OMAHA, Neb. — Music, food trucks, skateboarding and more could soon come to the Missouri River area.

A new committee backed by the Greater Omaha Chamber of Commerce has formed to do the nitty-gritty work of implementing a bold vision for the riverfront area in Omaha and Council Bluffs.

It’s working off a blueprint developed by a group of outside experts from the Urban Land Institute.

The recommendations from those experts: Find ways to bring people to the riverfront on a daily basis, focus first on the area around the Bob Kerrey Pedestrian bridge, and aim to eventually attract a world-class event such as a festival.

The Omaha World-Herald reports ( ) the new committee is headed by Donn Seidholz, a longtime advocate of riverfront development. Their first task is to raise $525,000 to pay for the costs of hiring an employee for three years devoted solely to bringing activity to the riverfront. Seidholz said he hopes to have that person in place by the beginning of next year.

The group will operate separately from a push by the powerful nonprofit Heritage Services to revitalize the riverfront, though Heritage Services’ Beth Ochsner sits on the chamber committee.

“We’re working on the activation side,” said David Brown, president and CEO of the Greater Omaha Chamber of Commerce and a member of the committee, “and Heritage is working on the redevelopment part of it.”

He wants to see locals maximizing the use of what he sees as the area’s best natural resource.

“We don’t have mountains, we don’t have beaches, but we have a river,” he said. “And we think we should be able to utilize the river more aggressively than we do now.”

And Brown said he thinks attracting more people to the riverfront will eventually spur development.

“Once you start bringing more things down there, more people come down there, and that’ll light a fire under the development process,” he said.

Also serving on the committee are representatives from both cities, including Mayors Jean Stothert and Matt Walsh, as well as business leaders and others.

Omaha Parks Director Brook Bench and his Council Bluffs counterpart, Larry Foster, are in the process of assessing what, exactly, the area has to offer.

“What we’re finding as we’ve begun to put this together is there are a tremendous amount of assets on both sides of the river in terms of venues,” Foster said. “There are places for stages, there’s power, there’s parking, there’s places for bathrooms and fencing.”

After the 2014 study, experts from the Urban Land Institute said the riverfront could be a destination that draws high interest and brings together Omaha and Council Bluffs, but that the community still needed to do some work.

Since then there have been a lot of changes on the riverfront, especially on the Nebraska side. ConAgra Foods plans to vacate parts of its riverfront campus, though the company has not made public its plans for that space. ConAgra’s Chris Kircher sits on the committee. Meanwhile, Omaha officials are trying to decide what to do with the site of the former Storz Trophy Room, which is being demolished.

Committee members said they’re excited that the two cities are working so closely together.

“I think that’s the key, is that we have good relationships with everybody,” said Bench, the Omaha parks director.

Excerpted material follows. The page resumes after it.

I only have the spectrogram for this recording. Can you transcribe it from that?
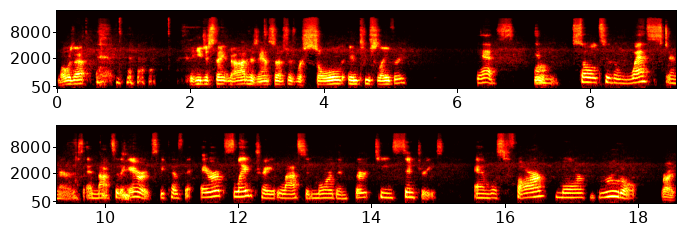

Tre Brashear, a co-founder of Maha Music Festival and a member of the committee, said his dream is to see a major music festival on the riverfront.

But, he said, it could take a long time to build up the interest and the budget for such a large-scale event.

“If you want to do a world-class South by Southwest type thing, you really need to blow it out,” he said.

In the meantime, he said, he wants to see more smaller events that bring people to the riverfront regularly.

That could be a weekly concert festival, he said, or it could include other activities such as sports, food trucks or activities such as chess.

“It’s what’s really going to convince people the riverfront is active or it’s worth investing further in or that they should head down to the riverfront,” he said.

Information from: Omaha World-Herald,

This AP Member Exchange was shared by the Omaha World-Herald.